◆ **The task**:
Using the listing below, set down each line from the line containing "What I need" through the line containing "Spectrogram input, transcript output", both ends included, exactly and with nothing added.

◆ **Data section**:
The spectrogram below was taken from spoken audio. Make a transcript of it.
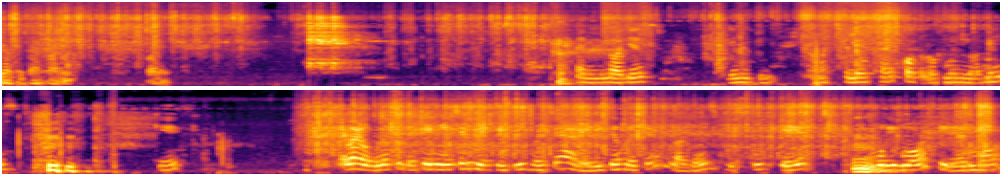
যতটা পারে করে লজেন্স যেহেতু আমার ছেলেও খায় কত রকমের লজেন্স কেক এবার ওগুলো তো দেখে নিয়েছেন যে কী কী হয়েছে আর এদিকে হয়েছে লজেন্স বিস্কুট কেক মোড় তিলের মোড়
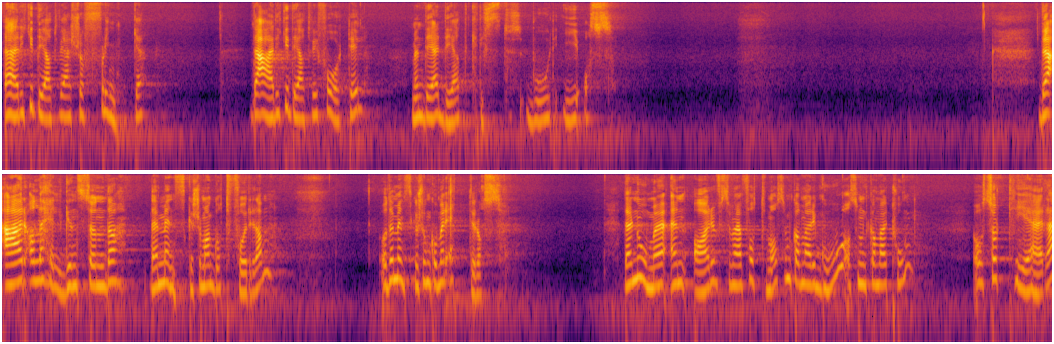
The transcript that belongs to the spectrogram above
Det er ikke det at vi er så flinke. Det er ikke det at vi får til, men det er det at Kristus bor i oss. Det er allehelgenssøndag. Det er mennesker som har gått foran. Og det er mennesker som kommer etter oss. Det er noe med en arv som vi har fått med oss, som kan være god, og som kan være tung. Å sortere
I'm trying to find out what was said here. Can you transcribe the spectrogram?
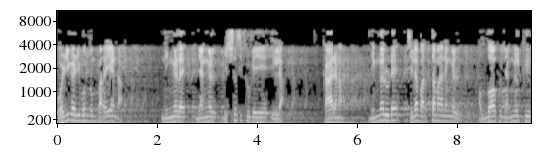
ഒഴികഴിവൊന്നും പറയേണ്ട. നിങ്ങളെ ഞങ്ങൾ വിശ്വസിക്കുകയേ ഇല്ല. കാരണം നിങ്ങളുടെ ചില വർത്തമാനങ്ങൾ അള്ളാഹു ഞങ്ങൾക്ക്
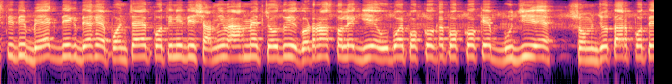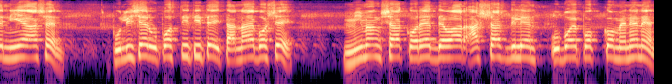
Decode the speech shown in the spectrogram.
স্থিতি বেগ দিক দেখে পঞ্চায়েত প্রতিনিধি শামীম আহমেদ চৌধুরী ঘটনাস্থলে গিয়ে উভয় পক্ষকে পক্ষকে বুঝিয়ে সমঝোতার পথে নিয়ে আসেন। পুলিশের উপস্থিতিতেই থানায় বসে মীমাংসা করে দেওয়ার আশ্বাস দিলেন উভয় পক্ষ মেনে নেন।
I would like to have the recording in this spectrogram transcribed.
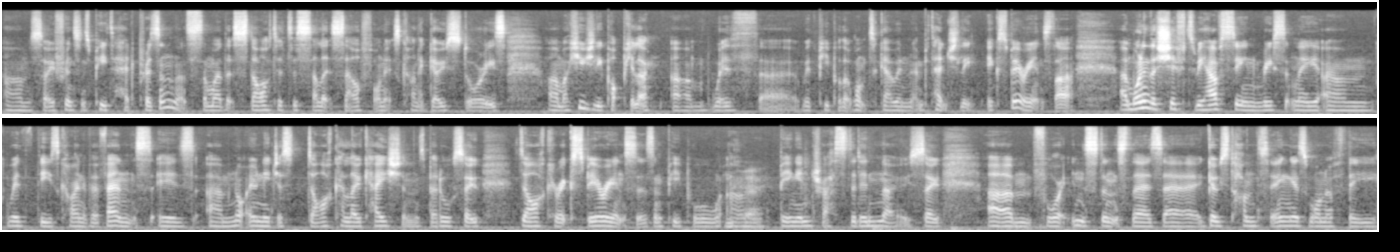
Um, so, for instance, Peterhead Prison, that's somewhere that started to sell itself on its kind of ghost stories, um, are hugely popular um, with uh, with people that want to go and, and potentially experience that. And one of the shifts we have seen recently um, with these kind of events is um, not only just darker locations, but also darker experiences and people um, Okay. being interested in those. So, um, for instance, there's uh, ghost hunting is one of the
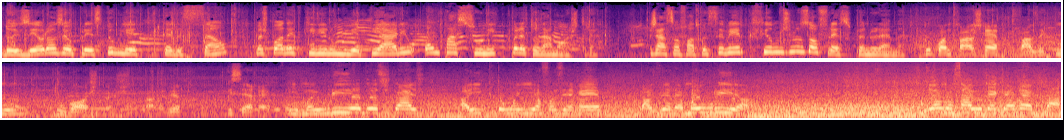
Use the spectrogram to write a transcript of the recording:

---

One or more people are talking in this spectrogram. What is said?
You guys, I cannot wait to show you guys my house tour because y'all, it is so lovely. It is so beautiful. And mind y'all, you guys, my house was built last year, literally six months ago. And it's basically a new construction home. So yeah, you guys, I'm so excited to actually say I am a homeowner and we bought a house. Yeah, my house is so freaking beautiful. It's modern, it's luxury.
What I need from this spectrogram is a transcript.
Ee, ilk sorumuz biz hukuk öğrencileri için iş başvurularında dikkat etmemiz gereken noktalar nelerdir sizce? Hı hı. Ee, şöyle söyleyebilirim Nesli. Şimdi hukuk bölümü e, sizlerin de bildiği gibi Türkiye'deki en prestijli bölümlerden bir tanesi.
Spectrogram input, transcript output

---

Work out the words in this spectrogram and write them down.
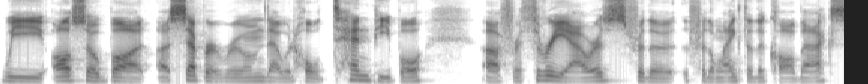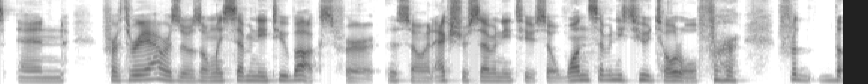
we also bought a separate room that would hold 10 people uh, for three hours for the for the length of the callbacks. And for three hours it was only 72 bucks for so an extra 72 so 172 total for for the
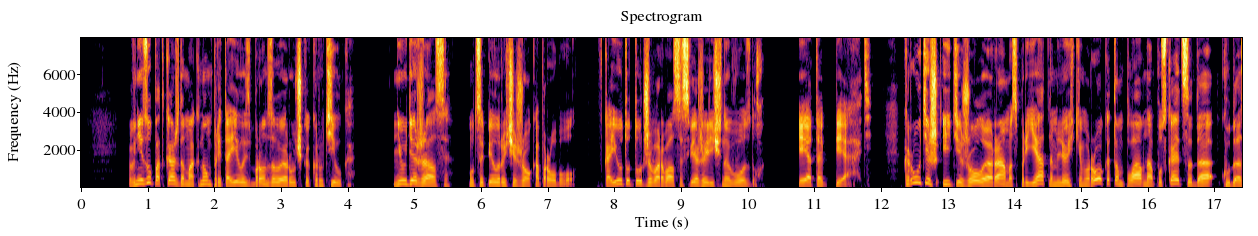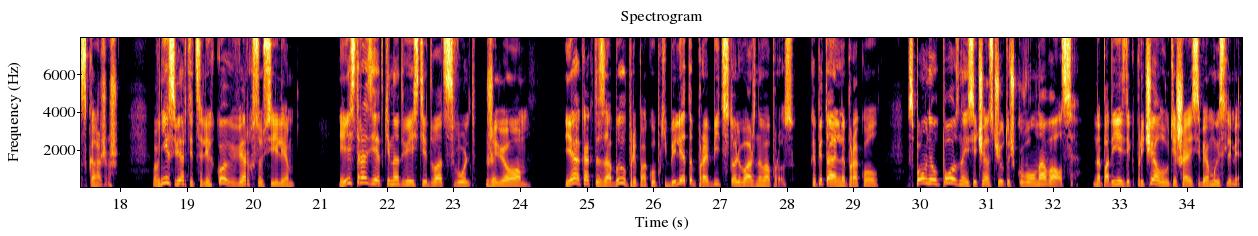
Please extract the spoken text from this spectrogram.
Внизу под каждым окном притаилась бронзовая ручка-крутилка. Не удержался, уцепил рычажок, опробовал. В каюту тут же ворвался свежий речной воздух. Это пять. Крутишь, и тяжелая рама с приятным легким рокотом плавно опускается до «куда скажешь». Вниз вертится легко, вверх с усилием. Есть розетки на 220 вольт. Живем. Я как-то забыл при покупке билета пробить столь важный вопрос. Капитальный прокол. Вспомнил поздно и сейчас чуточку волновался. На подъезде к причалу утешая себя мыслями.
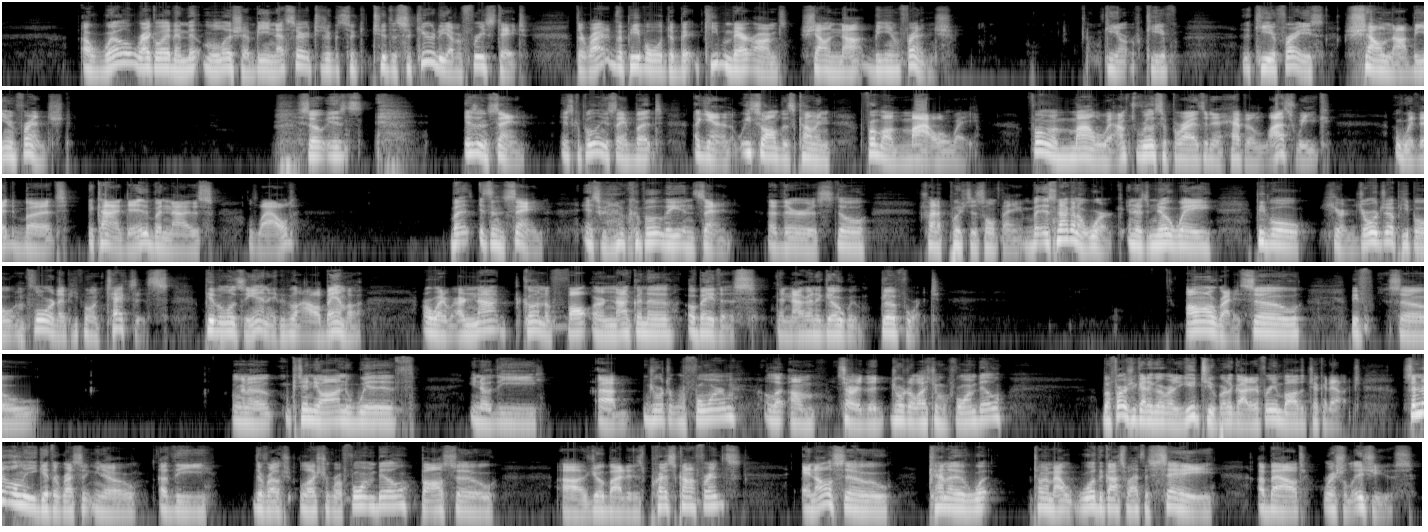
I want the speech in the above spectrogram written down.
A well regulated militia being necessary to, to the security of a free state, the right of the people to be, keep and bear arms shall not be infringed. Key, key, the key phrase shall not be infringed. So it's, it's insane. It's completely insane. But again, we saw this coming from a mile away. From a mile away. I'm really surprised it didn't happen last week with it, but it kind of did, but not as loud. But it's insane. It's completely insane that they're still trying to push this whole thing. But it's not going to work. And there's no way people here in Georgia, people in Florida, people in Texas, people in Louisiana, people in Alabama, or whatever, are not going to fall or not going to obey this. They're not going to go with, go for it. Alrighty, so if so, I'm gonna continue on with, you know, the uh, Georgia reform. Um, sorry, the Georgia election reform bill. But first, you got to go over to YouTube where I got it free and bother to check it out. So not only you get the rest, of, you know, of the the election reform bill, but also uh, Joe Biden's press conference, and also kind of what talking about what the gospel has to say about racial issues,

◆ **Expected answer**:
What I need from this spectrogram is a transcript.
Ee, ilk sorumuz biz hukuk öğrencileri için iş başvurularında dikkat etmemiz gereken noktalar nelerdir sizce? Hı hı. Ee, şöyle söyleyebilirim Nesli. Şimdi hukuk bölümü e, sizlerin de bildiği gibi Türkiye'deki en prestijli bölümlerden bir tanesi.
Spectrogram input, transcript output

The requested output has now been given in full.